## ABOUT THIS EXERCISE
Without the pictures, repeat all of the data exactly as it appears below.

[Collected data entries]
____

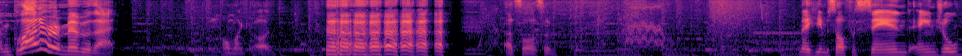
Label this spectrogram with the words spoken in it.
I'm glad I remember that. Oh my god. That's awesome. Making himself a sand angel.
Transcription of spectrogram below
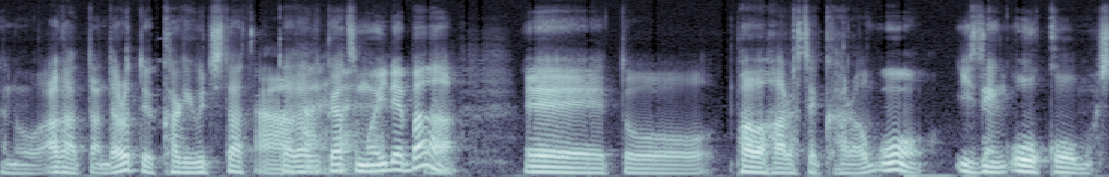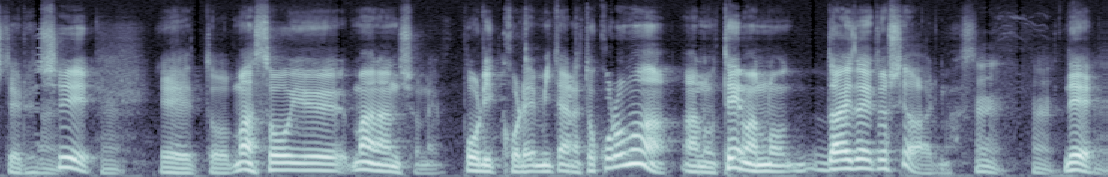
あの上がったんだろうっていう陰口た叩くやつもいればえーとパワハラセクハラも依然横行もしてるし、えーとまあ、そういうまあなんでしょうね。ポリコレみたいなところはあのテーマの題材としてはあります。うんうん。で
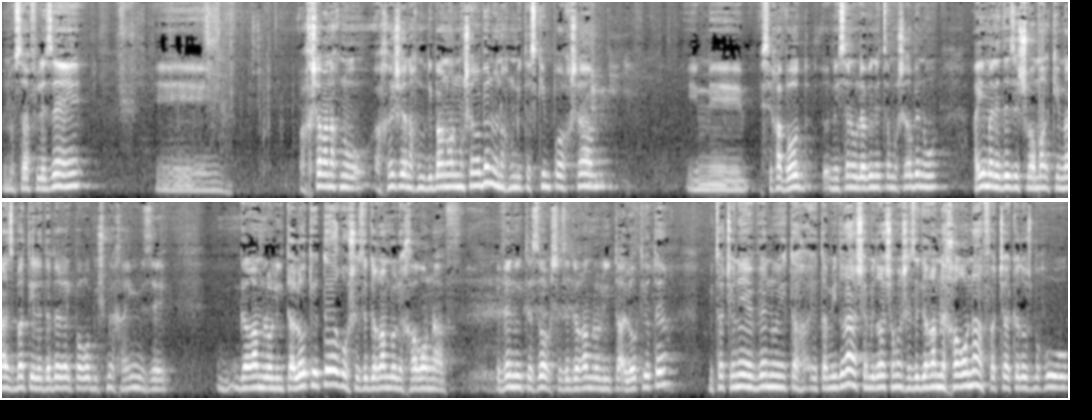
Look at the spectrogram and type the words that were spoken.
בנוסף לזה, אה, עכשיו אנחנו, אחרי שאנחנו דיברנו על משה רבנו, אנחנו מתעסקים פה עכשיו עם, אה, סליחה, ועוד ניסינו להבין אצל משה רבנו, האם על ידי זה שהוא אמר כי מאז באתי לדבר אל פרעה בשמך, האם זה גרם לו להתעלות יותר או שזה גרם לו לחרון אף? הבאנו את הזוהר שזה גרם לו להתעלות יותר, מצד שני הבאנו את, המדרש, המדרש אומר שזה גרם לחרון אף, עד שהקדוש ברוך הוא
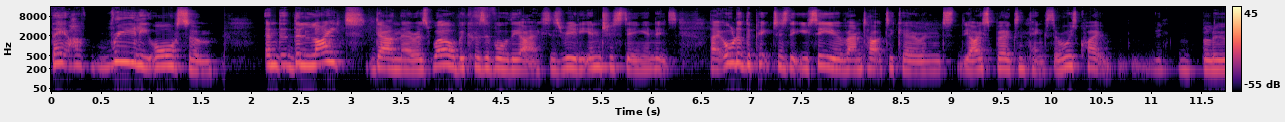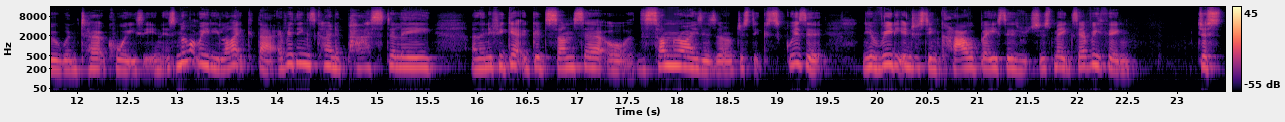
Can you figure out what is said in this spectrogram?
They are really awesome and the light down there as well because of all the ice is really interesting and it's like all of the pictures that you see of antarctica and the icebergs and things they're always quite blue and turquoisey and it's not really like that everything's kind of pastely and then if you get a good sunset or the sunrises are just exquisite you have really interesting cloud bases which just makes everything just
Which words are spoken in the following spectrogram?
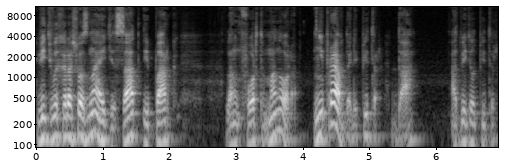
«Ведь вы хорошо знаете сад и парк Лангфорд-Манора. Не правда ли, Питер?» «Да», – ответил Питер.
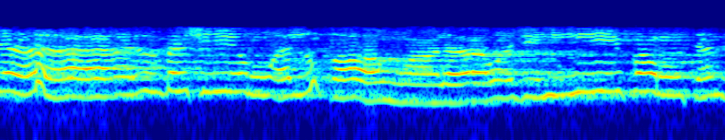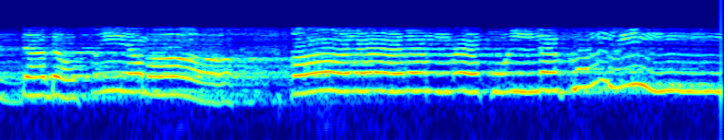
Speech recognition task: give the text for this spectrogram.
جاء البشير ألقاه على وجهه فارتد بصيرا. قال لم أقل لكم إني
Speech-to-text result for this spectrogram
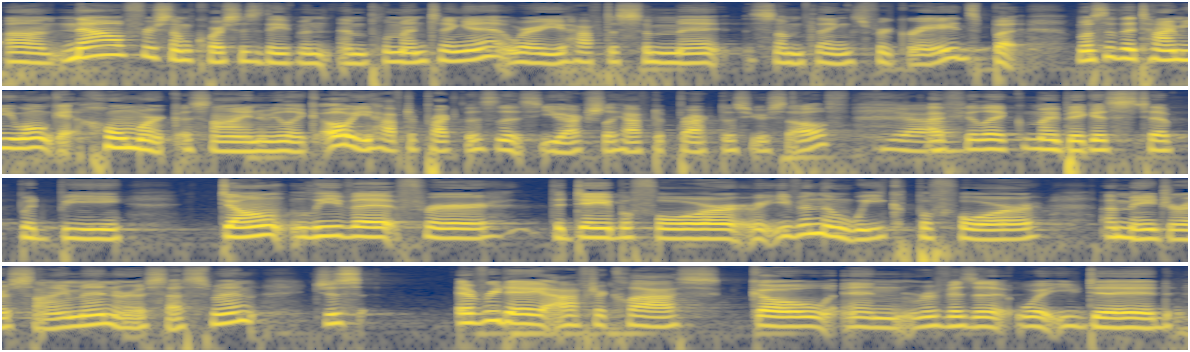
um, now for some courses, they've been implementing it where you have to submit some things for grades, but most of the time, you won't get homework assigned and be like, oh, you have to practice this. You actually have to practice yourself. Yeah. I feel like my biggest tip would be don't leave it for the day before or even the week before a major assignment or assessment. Just every day after class, go and revisit what you did.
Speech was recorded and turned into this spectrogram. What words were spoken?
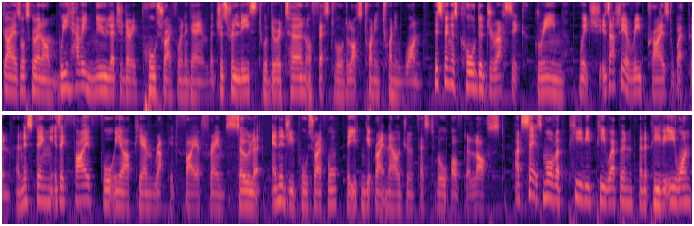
Guys, what's going on? We have a new legendary pulse rifle in the game that just released with the return of Festival of the Lost 2021. This thing is called the Jurassic Green, which is actually a reprised weapon, and this thing is a 540 RPM rapid fire frame solar energy pulse rifle that you can get right now during Festival of the Lost. I'd say it's more of a PvP weapon than a PvE one,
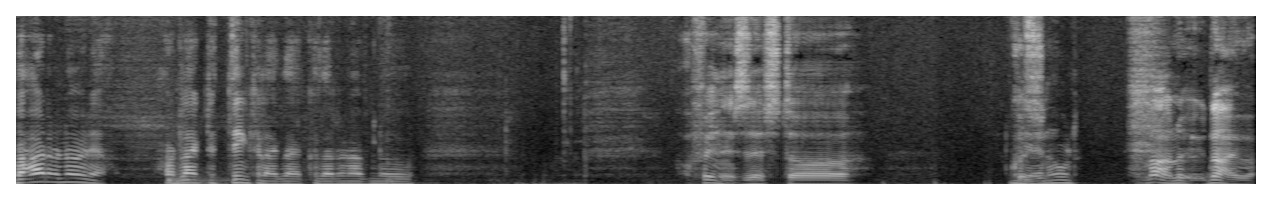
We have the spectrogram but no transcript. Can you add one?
but i don't know i'd like to think like that because i don't have no I think it's just uh, because getting old no, no, no,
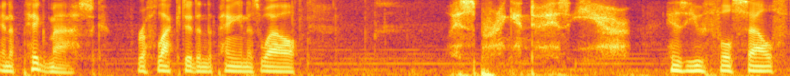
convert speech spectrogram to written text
in a pig mask reflected in the pane as well whispering into his ear his youthful self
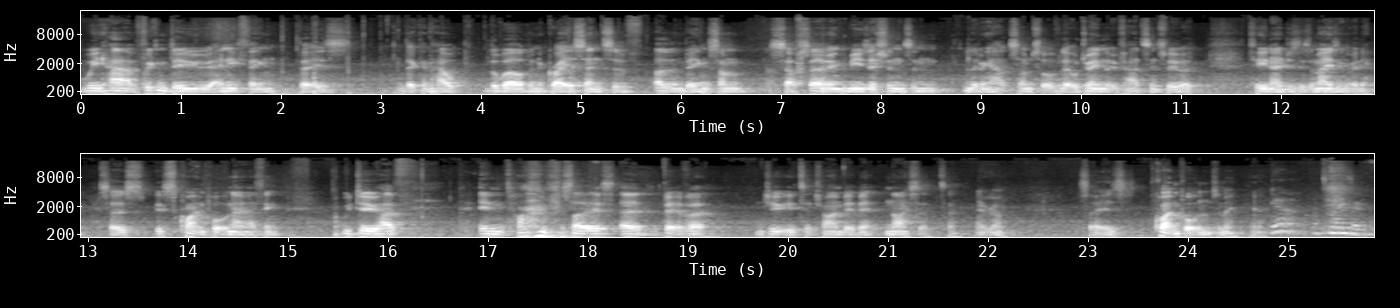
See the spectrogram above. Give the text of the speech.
we have, if we can do anything that is that can help the world in a greater sense of other than being some self-serving musicians and living out some sort of little dream that we've had since we were teenagers is amazing, really. So it's, it's quite important now. I think we do have in times like this a bit of a duty to try and be a bit nicer to everyone. So it is quite important to me. Yeah. Yeah, that's amazing.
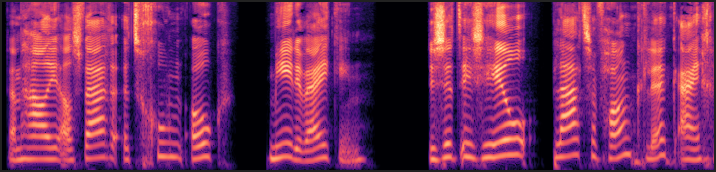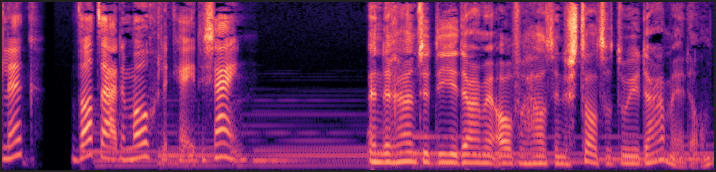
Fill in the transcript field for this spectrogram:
Dan haal je als het ware het groen ook meer de wijk in. Dus het is heel plaatsafhankelijk eigenlijk wat daar de mogelijkheden zijn. En de ruimte die je daarmee overhaalt in de stad, wat doe je daarmee dan?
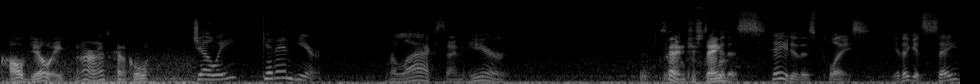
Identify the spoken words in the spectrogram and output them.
Call Joey. All right, that's kind of cool. Joey, get in here. Relax, I'm here. It's kind of interesting. Look at the state of this place. You think it's safe?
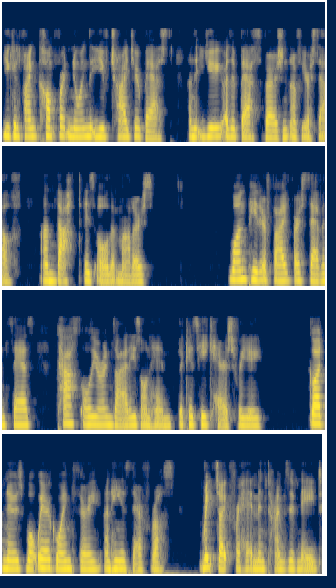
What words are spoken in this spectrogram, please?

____

## TASK RESULT
Label this spectrogram with the words spoken in it.
I'm glad I remember that. Oh my god. That's awesome. Making himself a sand angel.
Transcription of spectrogram below
あの上がったんだろうっていう陰口た叩くやつもいればえーとパワハラセクハラも依然横行もしてるし、えーとまあ、そういうまあなんでしょうね。ポリコレみたいなところはあのテーマの題材としてはあります。うんうん。で
Look at the spectrogram and type the words that were spoken.
בנוסף לזה, אה, עכשיו אנחנו, אחרי שאנחנו דיברנו על משה רבנו, אנחנו מתעסקים פה עכשיו עם, אה, סליחה, ועוד ניסינו להבין אצל משה רבנו, האם על ידי זה שהוא אמר כי מאז באתי לדבר אל פרעה בשמך, האם זה גרם לו להתעלות יותר או שזה גרם לו לחרון אף? הבאנו את הזוהר שזה גרם לו להתעלות יותר, מצד שני הבאנו את, המדרש, המדרש אומר שזה גרם לחרון אף, עד שהקדוש ברוך הוא
Can you figure out what is said in this spectrogram?
They are really awesome and the light down there as well because of all the ice is really interesting and it's like all of the pictures that you see of antarctica and the icebergs and things they're always quite blue and turquoisey and it's not really like that everything's kind of pastely and then if you get a good sunset or the sunrises are just exquisite you have really interesting cloud bases which just makes everything just
Which words are spoken in the following spectrogram?
«Ведь вы хорошо знаете сад и парк Лангфорд-Манора. Не правда ли, Питер?» «Да», – ответил Питер.
Speech recognition task: give the text for this spectrogram.
جاء البشير ألقاه على وجهه فارتد بصيرا. قال لم أقل لكم إني
Speech-to-text result for this spectrogram
um, now for some courses, they've been implementing it where you have to submit some things for grades, but most of the time, you won't get homework assigned and be like, oh, you have to practice this. You actually have to practice yourself. Yeah. I feel like my biggest tip would be don't leave it for the day before or even the week before a major assignment or assessment. Just every day after class, go and revisit what you did.
Speech was recorded and turned into this spectrogram. What words were spoken?
Guys, what's going on? We have a new legendary pulse rifle in the game that just released with the return of Festival of the Lost 2021. This thing is called the Jurassic Green, which is actually a reprised weapon, and this thing is a 540 RPM rapid fire frame solar energy pulse rifle that you can get right now during Festival of the Lost. I'd say it's more of a PvP weapon than a PvE one,
We have the spectrogram but no transcript. Can you add one?
but i don't know i'd like to think like that because i don't have no I think it's just uh, because getting old no, no, no,
convert speech spectrogram to written text
in a pig mask reflected in the pane as well whispering into his ear his youthful self
See the spectrogram above. Give the text of the speech.
we have, if we can do anything that is that can help the world in a greater sense of other than being some self-serving musicians and living out some sort of little dream that we've had since we were teenagers is amazing, really. So it's, it's quite important now. I think we do have in times like this a bit of a duty to try and be a bit nicer to everyone. So it is quite important to me. Yeah. Yeah, that's amazing.
Fill in the transcript field for this spectrogram:
Dan haal je als het ware het groen ook meer de wijk in. Dus het is heel plaatsafhankelijk eigenlijk wat daar de mogelijkheden zijn. En de ruimte die je daarmee overhaalt in de stad, wat doe je daarmee dan?
Identify the spoken words in the spectrogram and output them.
Call Joey. All right, that's kind of cool. Joey, get in here. Relax, I'm here. It's kind of interesting. Look at the state of this place. You think it's safe?
What words are spoken in this spectrogram, please?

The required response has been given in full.